Successfully configuring an end-to-end supply chain requires these four mapping and analysing tools to understand the various complexities and decide per the circumstances at hand.
1. Total Supply Network Analysis: to capture macro-level data such as cost allocations, lead times, sales volumes, geographical dispersions, and more.
2. Unit Operation Analytic: to analyse the structure of different underlying operating units and reveal opportunities and flaws to correct the network design.
3. Product Value Structure: to look at important metrics such as product architecture, portfolio, costs, innovation opportunities, overhead rates, and more that could influence the supply chain operations in any way whatsoever.
4. Supply Network Relationships: to map the roles, responsibilities, and relationships between critical network partners of the business.
Developing Advanced Supply Chain Capabilities
No matter how well a supply chain is designed, in the end, it all comes down to having the right capabilities to run that design in a real-time environment. Different sets of tools, techniques, and platforms can analyse an organisation’s strengths and weaknesses in supply chain management to create an action plan that drives improvement.
To develop such an advanced capability of handling the supply chain, here are some questions you can ask to gauge the current status of Supply Chain Management, as well as to figure out the areas of improvement that you can then work on.
1. Design Strategy: Does the current supply chain management design meet the company’s strategic goals? And do they have the leadership and skills to ensure that it does
2. Network Connections: How good is the organisation building and sustaining relationships across the network to improve service, costs, and quality? This includes relationships with customers, business stakeholders, employees, suppliers, and more.
3. Total Efficiency: Does the company’s supply chain minimise wastage? Does it have the capabilities of optimising product replenishment times? Are there checks to keep unnecessary movement in and outside of the inventory in place?
4. Network Processes: How effective are the company’s logistics, manufacture, and supplier management processes? What are some gaps that you see right now, and how can you fill them?
5. Product and Service Enhancement: Does the current supply chain network have the capability to enhance the products and services with time? This includes integrating new features, developing new strategies, and even finding diverse business opportunities as and when required.
Supply Chain Management is a holistic task and requires you to have an idea of different dynamic components and manage them properly. As a result of being so interdisciplinary, it’s a fantastic career path for people today.
In general, the interests, desires, and goals of people change over time. A career in Supply Chain ensures that there’s always something new to learn and master. Further, with so many things to take care of within a supply chain, even the ever-evolving goals can be accommodated easily.

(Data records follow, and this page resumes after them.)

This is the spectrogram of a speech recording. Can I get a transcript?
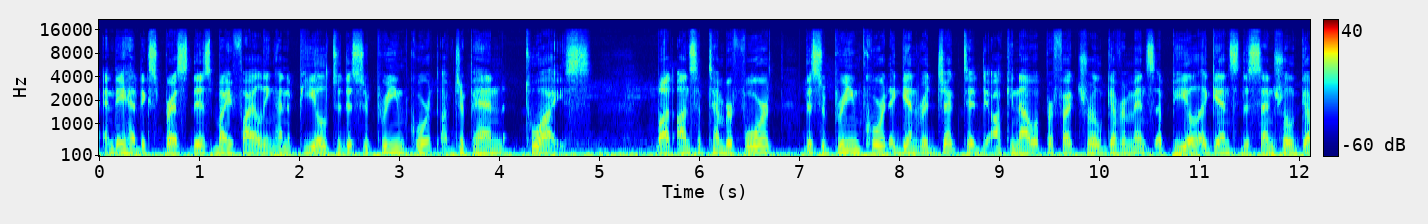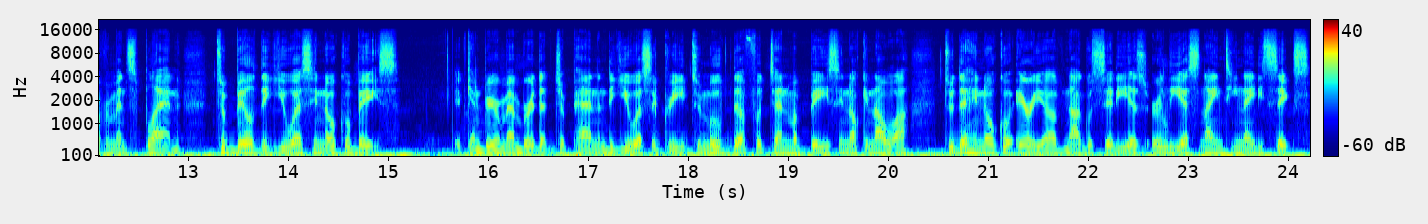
and they had expressed this by filing an appeal to the Supreme Court of Japan twice. But on September 4th, the Supreme Court again rejected the Okinawa prefectural government's appeal against the central government's plan to build the U.S. Henoko base. It can be remembered that Japan and the U.S. agreed to move the Futenma base in Okinawa to the Henoko area of Nago City as early as 1996,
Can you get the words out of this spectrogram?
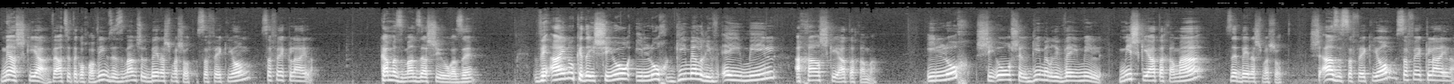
מהשקיעה ועד צאת הכוכבים זה זמן של בין השמשות, ספק יום, ספק לילה. כמה זמן זה השיעור הזה? והיינו כדי שיעור הילוך ג' רבעי מיל אחר שקיעת החמה. הילוך שיעור של ג' רבעי מיל משקיעת החמה זה בין השמשות. שאז זה ספק יום, ספק לילה.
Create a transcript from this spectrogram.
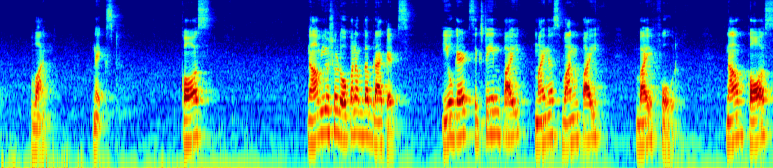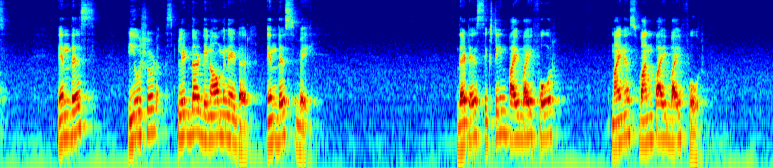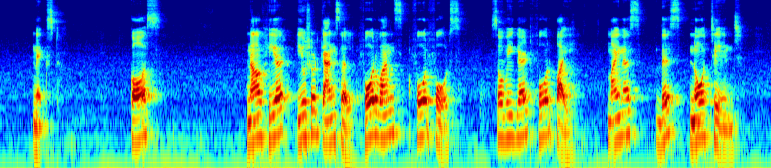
1. Next cos now you should open up the brackets. You get 16 pi minus 1 pi by 4. Now cos in this you should split the denominator in this way. That is 16 pi by 4 minus 1 pi by 4. Next cos now here you should cancel 4 ones, 4 fours. So we get 4 pi minus this no change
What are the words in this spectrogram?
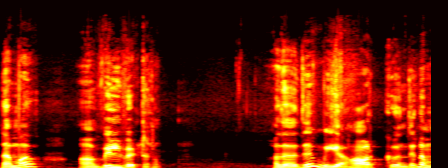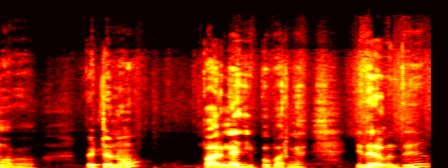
நம்ம வில் வெட்டணும். அதாவது ஆர்க் வந்து நம்ம வெட்டணும். பாருங்கள் இப்போ பாருங்கள் இதில் வந்து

Companies are and will continue looking for Supply Chain experts, especially those with experience in end-to-end management and visibility. The time is right to make a career switch to Supply Chain Management for a long, fruitful, and satisfying career of managing different dynamic elements in creative ways and adding value to the company you work for!
Suppose you’re considering a career in supply chain management. In that case, you need to look at our Global Master Certificate in Integrated Supply Chain Management, which upGrad offers this course in partnership with Michigan State University.
The 6-month program offers a comprehensive, end-to-end view of the supply chain and teaches candidates how to leverage and manage their different components effectively. Delivered by top instructors of MSU, you will learn via live learning sessions, interactive discussions, quizzes, and case studies. Plus, you will have the option to choose between two electives – logistics or sourcing.
If you need any career assistance on supply chain management, do let us know in the comments below!